**** DATASET ENTRIES ****

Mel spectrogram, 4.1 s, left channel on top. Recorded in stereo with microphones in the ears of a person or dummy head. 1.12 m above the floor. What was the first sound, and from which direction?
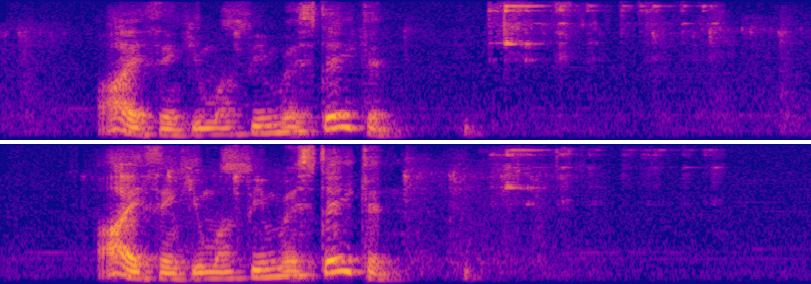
A man speaking, 30° right (ahead or behind).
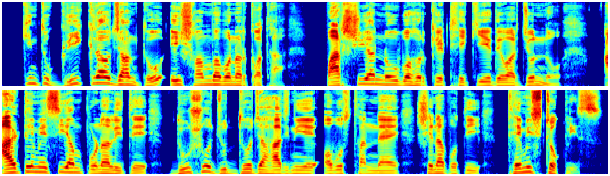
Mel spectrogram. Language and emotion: Bengali, neutral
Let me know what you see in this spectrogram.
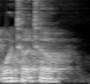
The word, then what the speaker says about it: Watoto: Is it Watoto, or how do you say it? – You got it right, Watoto.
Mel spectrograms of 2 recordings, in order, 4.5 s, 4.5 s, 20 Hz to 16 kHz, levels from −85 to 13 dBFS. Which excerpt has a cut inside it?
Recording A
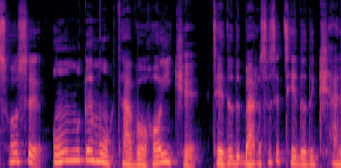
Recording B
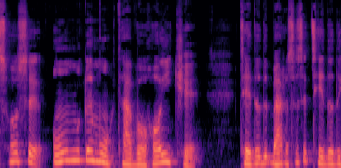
A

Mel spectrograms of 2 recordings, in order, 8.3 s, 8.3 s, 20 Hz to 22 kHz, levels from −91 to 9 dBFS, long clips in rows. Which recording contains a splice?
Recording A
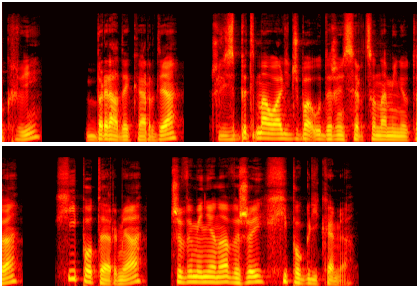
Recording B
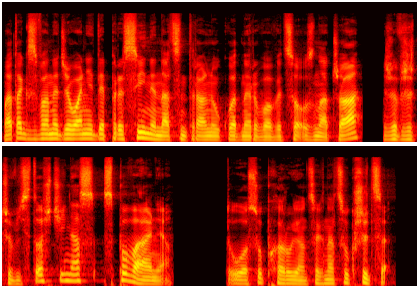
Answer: B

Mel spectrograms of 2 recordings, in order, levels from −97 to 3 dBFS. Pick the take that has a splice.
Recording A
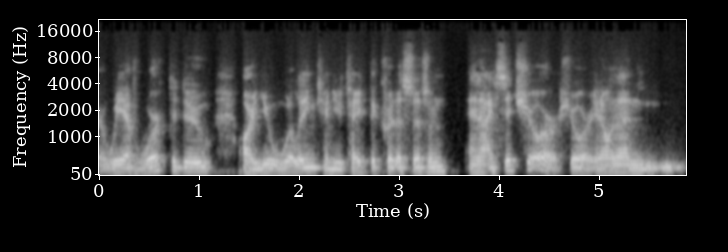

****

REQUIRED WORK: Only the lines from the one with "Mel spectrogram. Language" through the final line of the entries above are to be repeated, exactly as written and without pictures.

SOLUTION FOR THIS PROBLEM:
Mel spectrogram. Language and emotion: Bengali, neutral
Let me know what you see in this spectrogram.
The word, then what the speaker says about it: Watoto: Is it Watoto, or how do you say it? – You got it right, Watoto.
Mel spectrograms of 2 recordings, in order, 4.5 s, 4.5 s, 20 Hz to 16 kHz, levels from −85 to 13 dBFS. Which excerpt has a cut inside it?
Recording A
Recording B
A

Mel spectrograms of 2 recordings, in order, 8.3 s, 8.3 s, 20 Hz to 22 kHz, levels from −91 to 9 dBFS, long clips in rows. Which recording contains a splice?
Recording A
Recording B
Answer: B

Mel spectrograms of 2 recordings, in order, levels from −97 to 3 dBFS. Pick the take that has a splice.
Recording A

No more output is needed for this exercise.